This directly refutes the aim of the HRA, which is that individuals must present their case to establish that there was an infringement of their rights by a public body. Here, the public body is defending their rights in relation to what is in the best interest of public health. A further example also cited in the Observer is the case of Diane Prety who had motor neurone disease and launched a 'right to die' campaign arguing that the law, that treats her husband as a murderer if he helps to end her life at her request, violated her right to freedom from inhuman and degrading treatment.
24 It perhaps seems that the human rights of individuals are being upheld at the expense of society. Conclusively, Dawn Oliver points to a 'textual anchor,' which judges now have in the form of the ECHR applied domestically under the HRA. Previously it was persuasively argued that under the traditional view of the Constitution, the judges will interpret common law doctrines so that fundamental freedoms are protected. Street, in 'Freedom, the Individual and the Law' argues our judges may be relied on to defend strenuously some kinds of freedom.

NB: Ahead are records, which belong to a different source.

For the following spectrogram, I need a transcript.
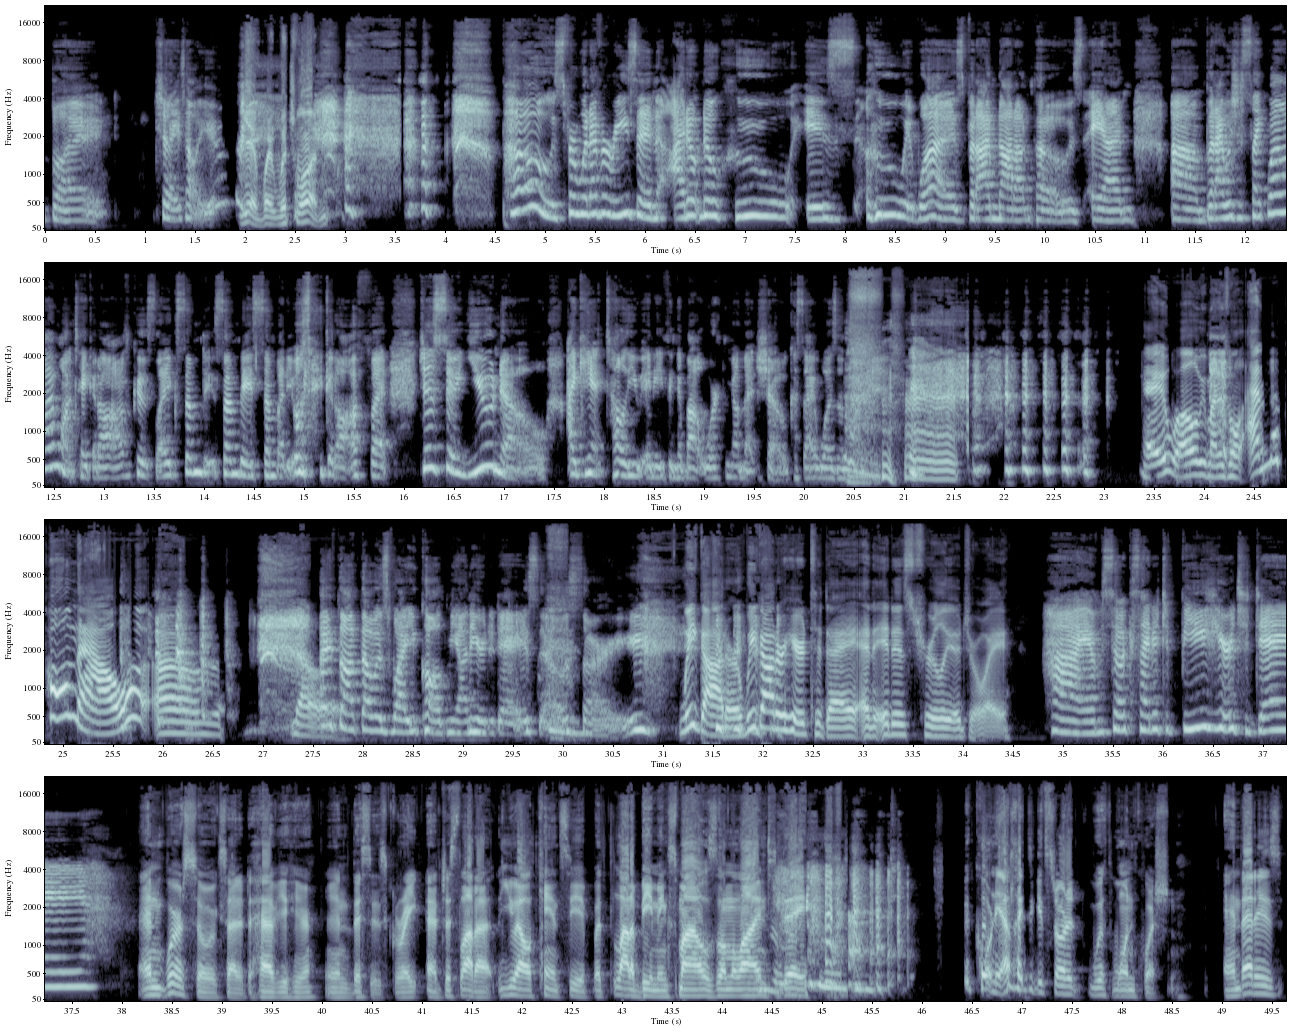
but should I tell you? Yeah, wait, which one? Pose for whatever reason. I don't know who is who it was, but I'm not on Pose. And um, but I was just like, well, I won't take it off because like someday someday somebody will take it off. But just so you know, I can't tell you anything about working on that show because I wasn't on it. Okay, well, we might as well end the call now. Um, no, I thought that was why you called me on here today. So sorry. we got her. We got her here today, and it is truly a joy. Hi, I'm so excited to be here today. and we're so excited to have you here. And this is great. Uh, just a lot of, you all can't see it, but a lot of beaming smiles on the line today. Courtney, I'd like to get started with one question. And that is,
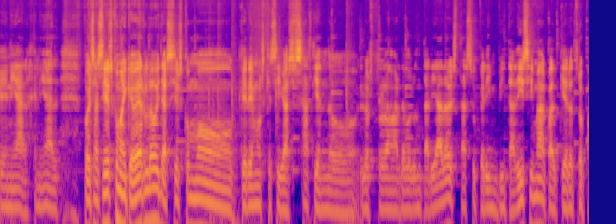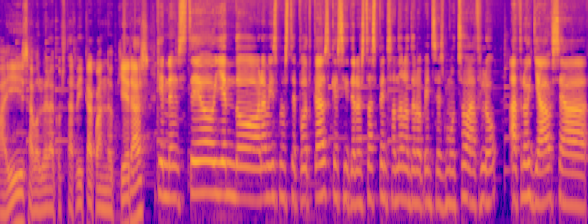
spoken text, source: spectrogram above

Their emotions will be aroused where personal freedom is menaced by some kinds of politically unimportant area of the executive. However, there now seems to be reluctance by Parliament to protect civil liberties issues tend to be perceived as doubtful vote-winners demonstrating a civil political rights clash with public interests. This received Parliamentary wisdom has meant that measures protecting civil liberties are vulnerable to under-funding. Thus it is questionable whether the democratic process can be trusted to safeguard civil liberties of Parliamentary sovereignty.